"Words in a statute are to be construed according to the common and approved usage of the language, unless they have acquired a peculiar and appropriate meaning in the law, or from the context or manifest purpose of the legislature it is apparent a different meaning was intended." Opinion of the Justices, 73 N.H. 625, 626; P.S., c. 2, ss. 1, 2. "The popular signification of the word `reside' is, to live in a place; to dwell; to sojourn; to stay." Worcester v. East Montpelier, 61 Vt. 139, 142. Section 1, chapter 93, Public Statutes, is: "No person shall attend school, or send a scholar to the school, in any district of which he is not an inhabitant, without the consent of the district or of the school board." In the construction of this section it has been said that residence "for the purpose of schooling is not the residence declared essential for taxation, or the exercise of the right of suffrage," and "that ordinarily, actual residence was all that was required to entitle persons of suitable age to attend the school." School District v. Pollard, 55 N.H. 503, 504, 507; School District v. Bragdon, 23 N.H. 507, 510.
The policy of the law not only permits, but requires, the attendance of the scholar in the district where he lives. Under our statutes, every person having the custody and control of a child of a certain age, "residing in a school district in which a public school is annually taught," who does not cause the child to attend all the time school is in session, is subject to a fine. P.S., c. 93, ss. 14, 15; Laws 1901, c. 61; Laws 1903, c. 13. The age of the child in this case does not appear; but if the legal domicile of the child in some town other than that in which it was actually living were an answer to a prosecution under this section, the purpose of the statute would be defeated. The special purpose of the act, the general policy of the law, prior judicial utterance upon the subject, and the necessary meaning of the same term in existing statutes relating to the same general subject, all tend to prove that the language of the section was used in its ordinary popular sense. Therefore, while in some situations residing in a place may mean having a legal domicile therein, by this statute was intended an actual — not a technical — residence in the town. As the child for whose tuition payment is sought did not in the statutory sense reside with her parents in Landaff, but did actually reside with them in Lisbon, there can be no recovery, since the action can be maintained only by force of the statute. New Hampton Institution v. School District, 74 N.H. 412.

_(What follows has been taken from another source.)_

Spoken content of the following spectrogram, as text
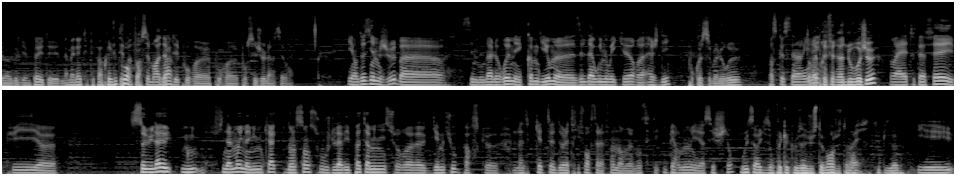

It is not found that the child's father, when he moved his family to Lisbon "that they might be nearer the school his daughter was attending and be less lonesome," intended to defraud the plaintiff district in the matter of the education of his children. If his action could be found to constitute such fraud, there is no suggestion that the defendants were party thereto. If the child attended the school under such circumstances as to make the father liable for her tuition, or could not rightfully have attended except by contract with the district, still as she did not within the meaning of the statute reside in the defendant district with her parents or guardian, the action cannot be maintained.
Judgment for the defendants.
WALKER, YOUNG, and PEASLEE, JJ., concurred: BINGHAM, J., concurred in the result, holding that the child's father had abandoned his domicile in Landaff.